Pig, which stars Nicolas Cage as a truffle hunter, is out in theaters this Friday, July 16, 2021. The film is directed by Michael Sarnoski and its official synopsis reads, “A truffle hunter who lives alone in the Oregonian wilderness must return to his past in Portland in search of his beloved foraging pig after she is kidnapped.”
ComingSoon Editor-in-Chief Tyler Treese talked to Pig star Alex Wolff about his stellar performance as a truffle salesman and working alongside Nicolas Cage. Check out the video below or read the full transcript.
Tyler Treese: Alex, this is such an interesting film. How familiar were you with truffle hunting prior to the role? I wasn’t very familiar. I’d seen a King of the Hill episode where a pig starts tripping on mushrooms, but other than that I learned a lot from this.

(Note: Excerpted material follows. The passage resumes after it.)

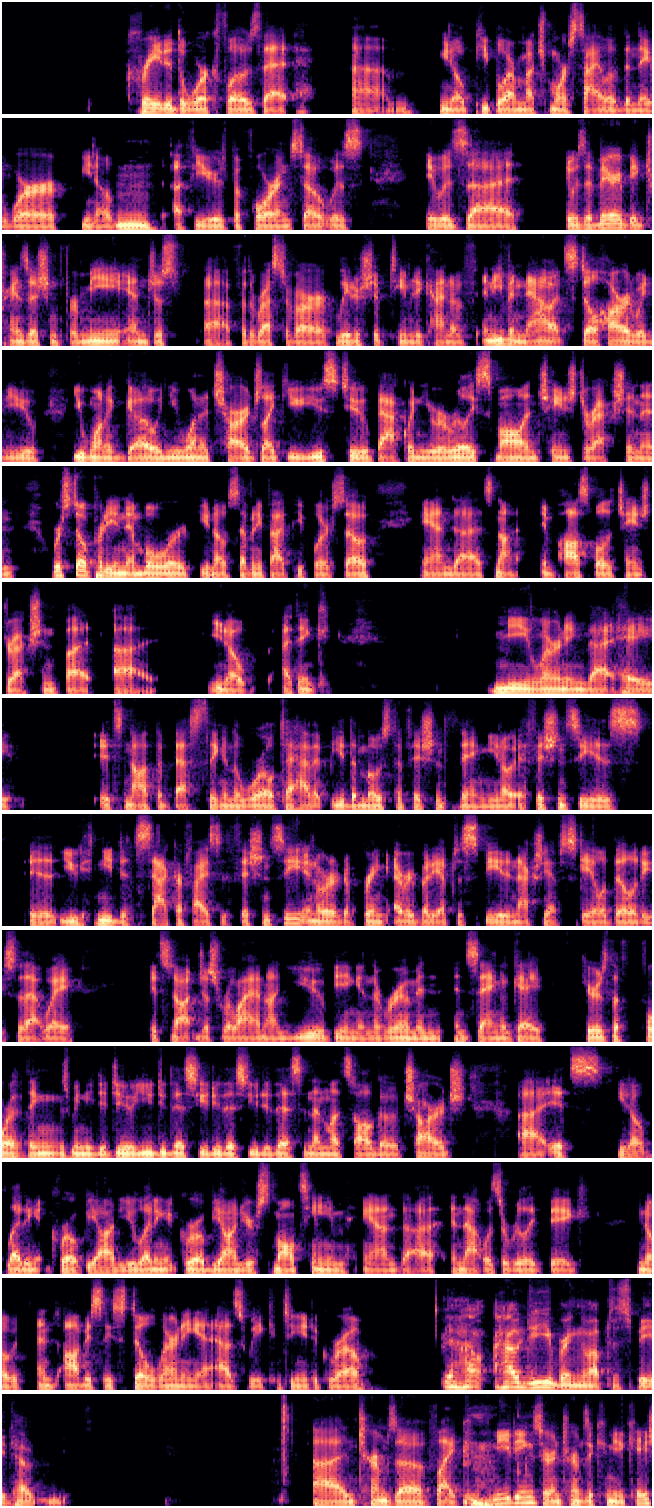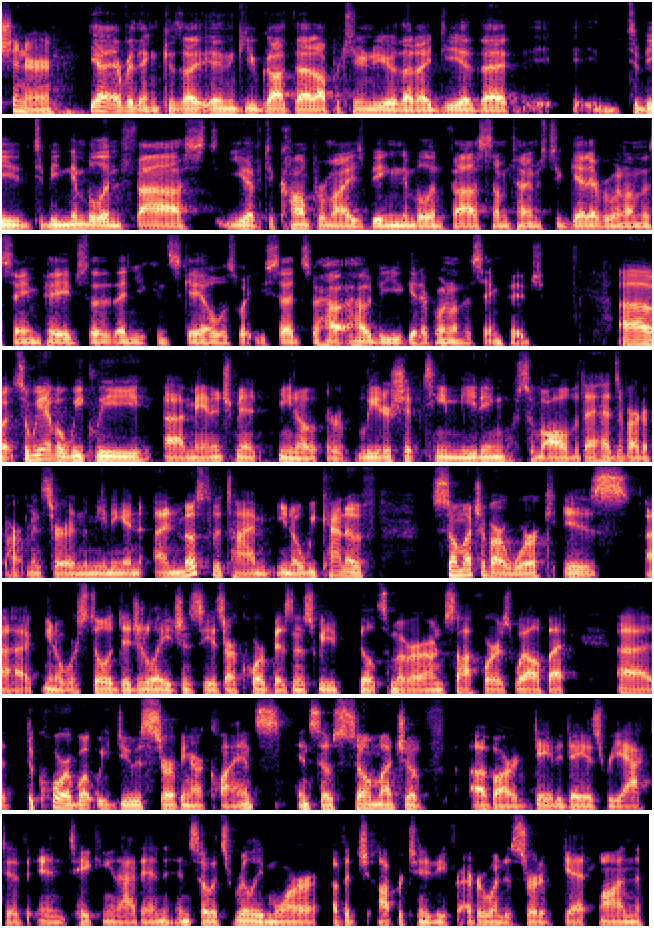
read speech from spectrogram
created the workflows that um, you know people are much more siloed than they were you know mm. a few years before, and so it was it was uh, it was a very big transition for me and just uh, for the rest of our leadership team to kind of and even now it's still hard when you you want to go and you want to charge like you used to back when you were really small and change direction and we're still pretty nimble. We're you know 75 people or so and uh, it's not impossible to change direction but uh, you know i think me learning that hey it's not the best thing in the world to have it be the most efficient thing you know efficiency is it, you need to sacrifice efficiency in order to bring everybody up to speed and actually have scalability. So that way, it's not just relying on you being in the room and, and saying, okay, here's the four things we need to do. You do this, you do this, you do this, and then let's all go charge. Uh, it's you know letting it grow beyond you, letting it grow beyond your small team, and uh, and that was a really big you know, and obviously still learning it as we continue to grow. Yeah, how how do you bring them up to speed? How uh, in terms of like meetings or in terms of communication or? Yeah everything because I, I, think you got that opportunity or that idea that to be to be nimble and fast you have to compromise being nimble and fast sometimes to get everyone on the same page so that then you can scale was what you said. So how, how do you get everyone on the same page? Uh, so we have a weekly uh, management, you know, or leadership team meeting. So all of the heads of our departments are in the meeting, and and most of the time, you know, we kind of so much of our work is uh, you know we're still a digital agency as our core business. We've built some of our own software as well but uh, the core of what we do is serving our clients. And so so much of of our day to day is reactive in taking that in. And so it's really more of an opportunity for everyone to sort of get on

Alex Wolff: That’s really funny. I haven’t seen that episode. That’s so funny. I didn’t know really anything about it until I read the script. Now I think that I could like enter a truffle knowledge competition because I went just completely headfirst into the underground world of truffles. I think I’ve read basically every book about truffles, probably not every single one, but the main starting-off, jumping-off point was this book called The Truffle Underground that I read. That was incredible and was basically The Sopranos for truffle hunting. And then I read Truffle Boy, which was like The Catcher in the Rye, but about a young truffle hunter, about Ian Purkayastha. His book. So I was very, very moved by those two books. So then I just went deeper and deeper and deeper. Now, yeah, I know basically everything to when I go to the restaurant, I’m like, “So what kind of truffles are these?”
Pig is very much a character study of Nicolas Cage’s character, but you serve as such an important role and you two have so much chemistry on screen that it’s really fun to watch. Does your approach change when you’re kind of that supporting character that is there to complement rather than to be the focus?
Um, ouch [laughs]. Interesting wording, but it doesn’t change, no.
Getting to shoot with Nic Cage had to be incredible. He has so many great monologues during the film and does so many great speeches. Were you able to learn anything working on Pig and learning from him?
All jokes aside, with a joke at the last question, I really was there to support him and I really would not want it any other way. I just did a couple of interviews with him where I just became completely verklempt and was very emotional just because Nic and I found each other at a time where I felt like we both really needed each other personally. I was going through kind of a hard time and I think he was too. So we kind of came together at the beginning of this movie at just the perfect moment, but even more than that part of the whole reason I’m even an actor is because of Nic. He’s always been my favorite actor since I was a kid. And, you know, I remember seeing The Family Man at a young, young age and it ruining my life, and Matchstick Men and Raising Arizona and Adaptation. I find him to be the most versatile, special, incredible actor.
Then working with him, I didn’t realize that someone could be so incredible and so singular. So raw and yet be the most… he did something that no other actor’s ever done where I’ve said this, but it felt like he threw out a rope and pulled me in. He guided me through the scene. So by the end, all the angles were finished. I didn’t even realize. It was like it happened in a haze because you just fall into this fugue state with him, no matter what, cause there’s just not one moment of false. There is no fraudulence with Nic. It’s just all honest, raw feeling. It’s even hard to talk about it or intellectualize it because the experience was so profound and once in a lifetime. I don’t think I’ll ever have a collaboration as exciting or as emotional as the one I have and hopefully continue to have with Nic.
That sounds incredible. You’re in a really interesting part of your career where Old and Pig are just releasing right after another. I’m sure doing double the press isn’t as exciting, but how exciting is it having these two films out and they’re both so good?
Oh, thank you so much. It’s really, really exciting. They feel like two different parts of my life somehow. So in some ways, they feel super unrelated, except for the fact that they’re both coming out. So it does feel like I’m talking about two totally separate things. So it’s hard. It’s odd. Everyone else sees them as kind of coupled together. Cause they’re coming up, but me, I’m like, “Wow, that those are two different lifetimes.” It’s very funny.